**WORK INSTRUCTION**
Could you copy, word for word, only the lines from the one containing "Could I get" through the last line of the records below, both included?

Dataset entries:
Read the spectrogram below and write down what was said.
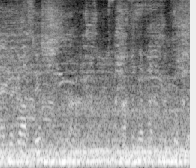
Jag brukar ha swish. Fast det är för att det är två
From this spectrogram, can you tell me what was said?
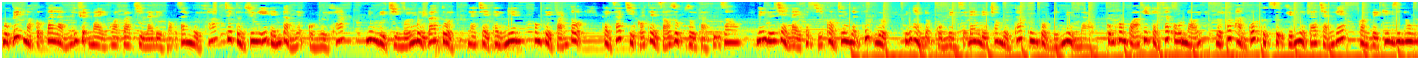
Mục đích mà cậu ta làm những chuyện này hoàn toàn chỉ là để mạo danh người khác, chưa từng suy nghĩ đến cảm nhận của người khác. Nhưng vì chỉ mới 13 tuổi, là trẻ thành niên, không thể phán tội, cảnh sát chỉ có thể giáo dục rồi thả tự do. Những đứa trẻ này thậm chí còn chưa nhận thức được những hành động của mình sẽ đem đến cho người khác thương tổn đến nhường nào. Cũng không quá khi cảnh sát ôn nói luật pháp Hàn Quốc thực sự khiến người ta chán ghét. Còn về Kim Jin Ho,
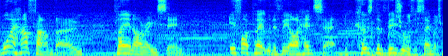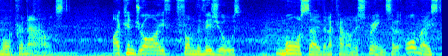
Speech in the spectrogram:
what I have found though, playing iRacing, if I play it with a VR headset, because the visuals are so much more pronounced, I can drive from the visuals more so than I can on a screen. So it almost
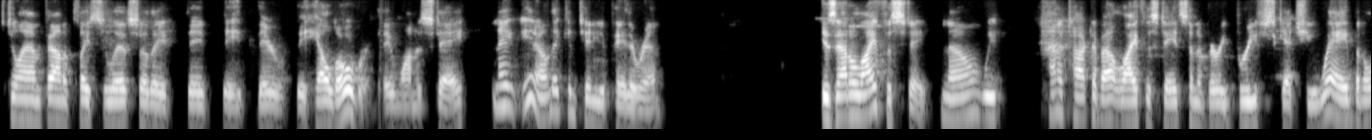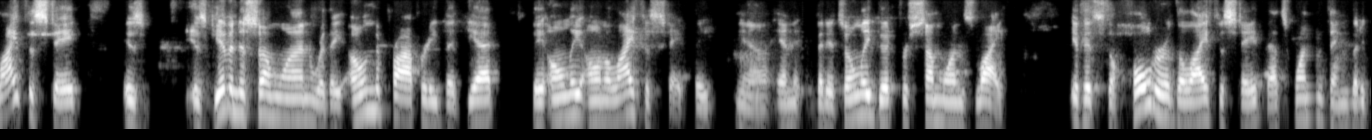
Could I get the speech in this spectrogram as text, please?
still haven't found a place to live, so they they they they they held over. They want to stay. And they, you know, they continue to pay the rent. Is that a life estate? No, we kind of talked about life estates in a very brief, sketchy way, but a life estate is is given to someone where they own the property, but yet they only own a life estate. They, you know, and but it's only good for someone's life. If it's the holder of the life estate, that's one thing, but it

**ANSWER BOX**
Could I get the speech in this spectrogram as text, please?
still haven't found a place to live, so they they they they they held over. They want to stay. And they, you know, they continue to pay the rent. Is that a life estate? No, we kind of talked about life estates in a very brief, sketchy way, but a life estate is is given to someone where they own the property, but yet they only own a life estate. They, you know, and but it's only good for someone's life. If it's the holder of the life estate, that's one thing, but it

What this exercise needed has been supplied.